Chapter Two: Scafaria Scores with Sarandon in Earnest Character Portrait
Writer-director Lorene Scafaria manages her most accomplished work to date with sophomore feature, The Meddler, a droll ode to her extroverted, warmhearted mother. Drawing from real-life experiences, this is a far cry from the contrived pre-apocalyptic romance Seeking a Friend for the End of the World (2012), or her screenplay for Peter Sollet’s unappealing Nick and Norah’s Infinite Playlist (2008), which focused on two trendy and pretentious hipsters in NYC. Instead, this serves as a meta-homage to the resiliency of motherhood, warmly favoring the perspective of a woman attempting to move on after the death of a beloved spouse and struggling to find a way to remain valuable to her daughter and those around her. What sounds like a familiar bit of cornball melodrama skewed obliviously into a privileged continuum evolves into something quite special thanks to a phenomenal performance from Susan Sarandon, an actor who has excelled for decades at playing all kinds of mothers (even as early as the late 1970s, when she was advised against doing so in Louis Malle’s Pretty Baby, 1978).

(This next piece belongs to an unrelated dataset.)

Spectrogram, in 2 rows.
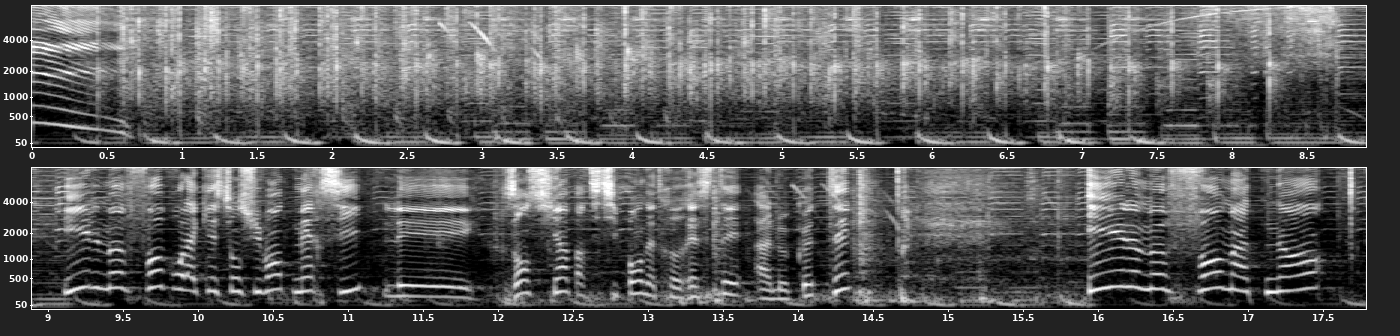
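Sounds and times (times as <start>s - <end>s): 
audience applause: 0.0s - 8.5s
loud music with regular thumping beat: 0.3s - 16.9s, 17.5s - 17.7s
speech: 9.4s - 15.1s, 16.3s - 17.6s.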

After her husband passes away and leaves her with a sturdy and enduring inheritance, widowed Marnie Minervini (Sarandon) leaves New York to live near her daughter Lori (Rose Byrne), a successful but perpetually unhappy screenwriter in Los Angeles. Eternally optimistic, Marnie finds herself without much to occupy her time, though she makes fast friends wherever she goes, such as with Genius Bar employee Freddy (Jerrod Carmichael), who works at the Apple store in The Grove, her favorite place to frequent. But she’s driving Lori crazy, calling her multiple times a day, showing up unannounced, and attending events hosted by Lori’s friends without her, such as Emily’s (Lucy Punch) baby shower. When Lori flies to New York to film a pilot and is unavailable, Marnie is forced to look elsewhere for attention, beginning with Jillian (Cecily Strong), offering to pay for the wedding the woman was never able to have with her partner. At the same time, she finds herself courted by two different men (Michael McKean and J.K. Simmons), forcing her to examine some personal issues she has yet to work through.
The Meddler is helped and hindered by its sheer simplicity, and while it’s easy to deride the film as merely a well-proportioned sitcom (with parallels towards the autobiographical television show Rose Byrne is clearly crafting within the film), one can’t overlook the generous character arc afforded Sarandon as Marnie Minervini. Sporting a notable New York accent (without ever seeming mawkish), she’s an aggressive blast of fresh air to the perpetual ambivalence of the trendy Los Angeles haunts. Favoring the tourist attraction The Grove (tearing up over the repetitive use of Frank Sinatra’s “My Way,” her husband’s favorite tune, which blasts over the flashy fountain display), we become easily endeared to her thanks to her continual narration, which is formulated into a convenient device as her many voicemails to her distracted, depressed daughter. Some of the subplots involving various supporting characters could have easily slipped into schmaltz, but Scafaria keeps a fine balance by underlining Marnie’s questionable but helpful assistance towards those in need.
Her actions are born from a complex web of guilt, a need to please, loneliness, and a search for meaning. And so when Cecily Strong professes her love for Marnie at the wedding she generously paid for, there’s a twinge of falsity, one of several sharp edges undermining the film’s potential to play it safe at all times. True, there’s a sense of easily won resolution, and the predictable push into the beginnings of a new romance for Marnie (arguably using a gush of Juice Newton better than Deadpool) buttons up the final act a bit neatly—and to compare this to Mia Hansen-Love’s recent portrait of a mother suddenly alone, Things to Come starring Isabelle Huppert, more or less highlights how insecure American cinema is with dealing with resilient, intelligent women, particularly of a certain age. But The Meddler flies high on the livelihood of Susan Sarandon, who delivers a lived-in performance which embraces the sometimes obnoxious but ultimately admirable nature of a loving mom.